Another benefit of exercise is a reduction in falls risk. More muscle mass in our legs and core can support arthritic joints.

Before starting a new exercise routine, be sure to talk with your healthcare provider.

3. The third way to protect your bones is to get enough calcium, vitamin D and magnesium. Calcium plays an important role in keeping bones strong and vitamin D is needed to help us absorb calcium. Magnesium helps direct the calcium to the bone. Calcium-rich foods include dairy and milk alternatives, leafy greens, broccoli, chia seeds and dried plums. The best source of vitamin D comes from the sun but as we age our bodies aren’t as efficient with vitamin D conversion in skin so a supplement may be necessary. Magnesium is generally found in foods containing dietary fiber, such as green leafy vegetables, whole grains, legumes, and nuts and seeds. It’s also present in tap, mineral and bottled water.

4. Eat a rainbow of foods. Diets rich in fruits and vegetables provide high levels of trace elements and vitamins that can increase bone density and reduce the risk of fractures.

5. Reduce your risk of falls. Every second, every day an older adult falls. More than 1 in 4 people over 65 years fall each year, yet many falls are preventable! There are simple steps you can take to prevent falls and decrease falls risks. Take some time to identify trip hazards in your home, have your vision and hearing checked regularly, and engage in strength and balance exercises. Strong muscles help you stay independent and make everyday activities feel easier.

What is something you can do this week to show your bones the support they need? Remember to speak with your doctor about bone density tests and a dietitian for specific guidance on foods and supplements of need. For more resources about bone health and a recording of today’s episode, visit wvik.org/wellness.

Thank you for listening! I hope you have a happy and healthy day ahead. This has been Kristin Bogdonas, nutrition and wellness educator with University of Illinois Extension.

Related resources:

· STEADI- Older Adult Fall Prevention. Patient and caregiver resources.

· https://www.nia.nih.gov/health/osteoporosis/osteoporosis

Kristin Bogdonas believes that everyone deserves access to fresh, affordable food and is committed to helping people improve their health literacy. In this digital age it can be difficult to decipher what nutrition information is accurate and what is hype. Connecting people with factual information and evidenced-based programs will help people build the skills and attain the knowledge necessary for positive behavior change.
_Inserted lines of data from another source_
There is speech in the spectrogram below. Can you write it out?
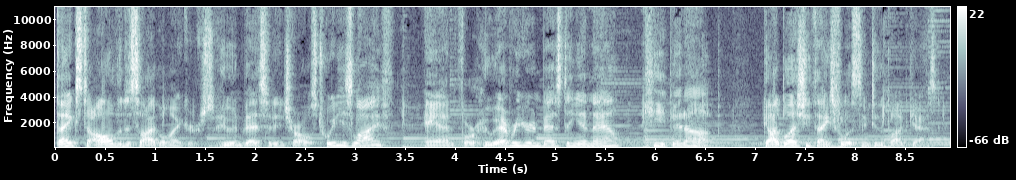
thanks to all the disciple makers who invested in Charles Tweedy's life, and for whoever you're investing in now, keep it up. God bless you. Thanks for listening to the podcast.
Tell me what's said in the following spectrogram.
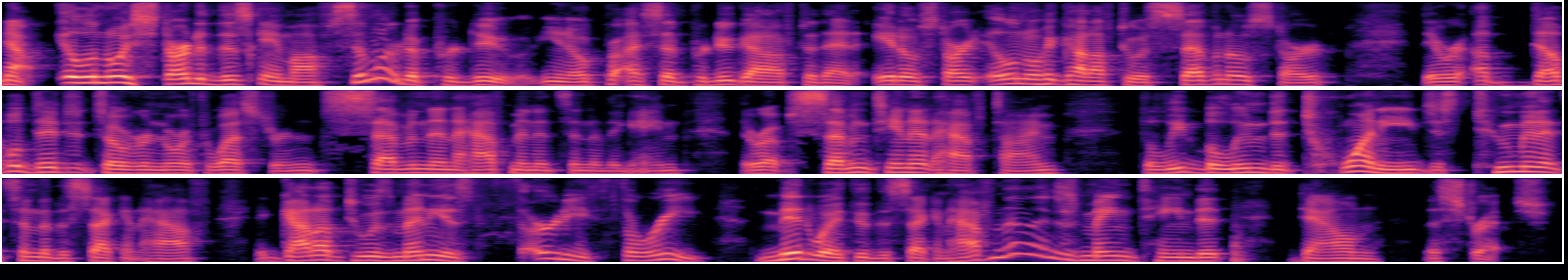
Now, Illinois started this game off similar to Purdue. You know, I said Purdue got off to that 8 0 start. Illinois got off to a 7 0 start. They were up double digits over Northwestern, seven and a half minutes into the game. They were up 17 at halftime. The lead ballooned to 20 just two minutes into the second half. It got up to as many as 33 midway through the second half, and then they just maintained it down the stretch.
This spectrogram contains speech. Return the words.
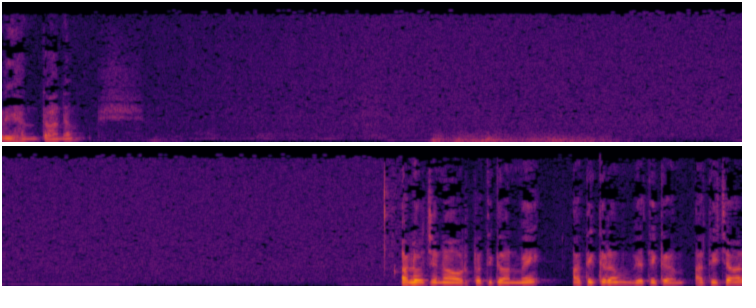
नमो अरिहंतानम आलोचना और प्रतिक्रमण में अतिक्रम, व्यतिक्रम, अतिचार,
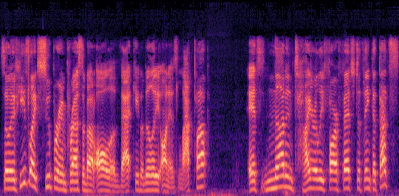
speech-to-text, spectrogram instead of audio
So if he's like super impressed about all of that capability on his laptop, it's not entirely far fetched to think that that's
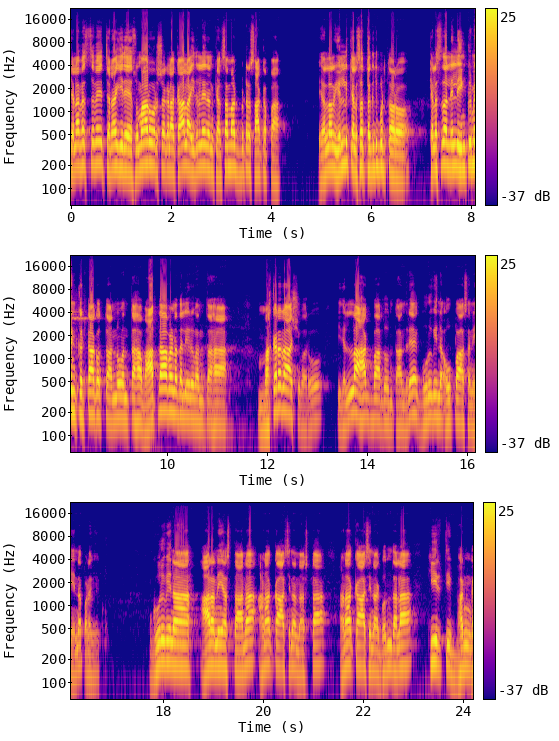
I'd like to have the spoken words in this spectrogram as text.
ಕೆಲಸವೇ ಚೆನ್ನಾಗಿದೆ. ಸುಮಾರು ವರ್ಷಗಳ ಕಾಲ ಇದರಲ್ಲೇ ನಾನು ಕೆಲಸ ಮಾಡಿಬಿಟ್ರೆ ಸಾಕಪ್ಪ. ಎಲ್ಲರೂ ಎಲ್ಲಿ ಕೆಲಸ ತೆಗೆದುಬಿಡ್ತಾರೋ, ಕೆಲಸದಲ್ಲಿ ಎಲ್ಲಿ ಇಂಕ್ರಿಮೆಂಟ್ ಕಟ್ಟಾಗುತ್ತೋ ಅನ್ನುವಂತಹ ವಾತಾವರಣದಲ್ಲಿರುವಂತಹ ಮಕರ ರಾಶಿಯವರು ಇದೆಲ್ಲ ಆಗಬಾರ್ದು ಅಂತ ಅಂದರೆ ಗುರುವಿನ ಉಪಾಸನೆಯನ್ನು ಪಡಬೇಕು. ಗುರುವಿನ ಆರನೆಯ ಸ್ಥಾನ ಹಣಕಾಸಿನ ನಷ್ಟ, ಹಣಕಾಸಿನ ಗೊಂದಲ ಕೀರ್ತಿ ಭಂಗ,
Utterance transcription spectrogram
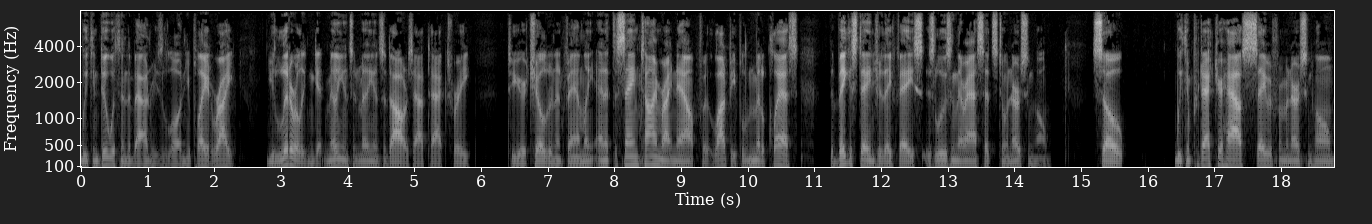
we can do within the boundaries of the law, and you play it right, you literally can get millions and millions of dollars out tax free to your children and family. And at the same time, right now, for a lot of people in the middle class, the biggest danger they face is losing their assets to a nursing home. So we can protect your house, save it from a nursing home.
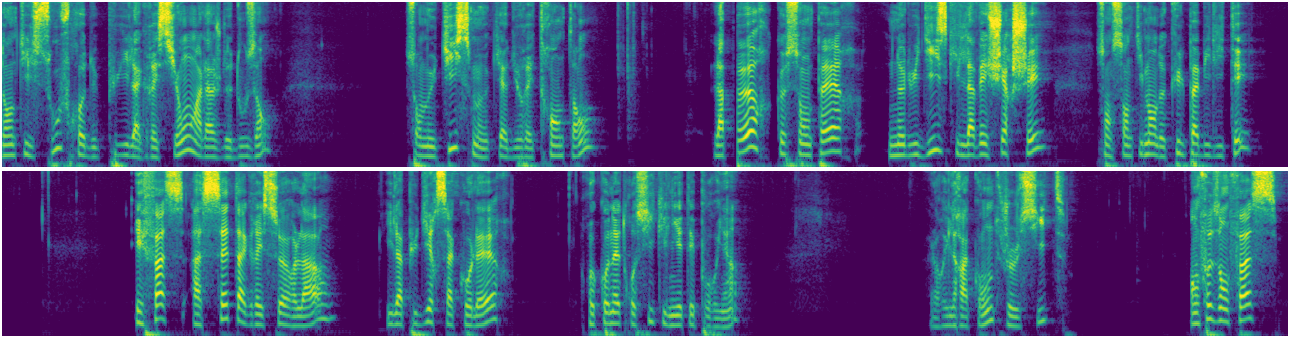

Although nutrition is important for a long and healthy life, one should not overlook the other dimensions of health required for overall wellbeing; physical, mental, emotional, vocational, spiritual, environmental and social. Each dimension impacting the next.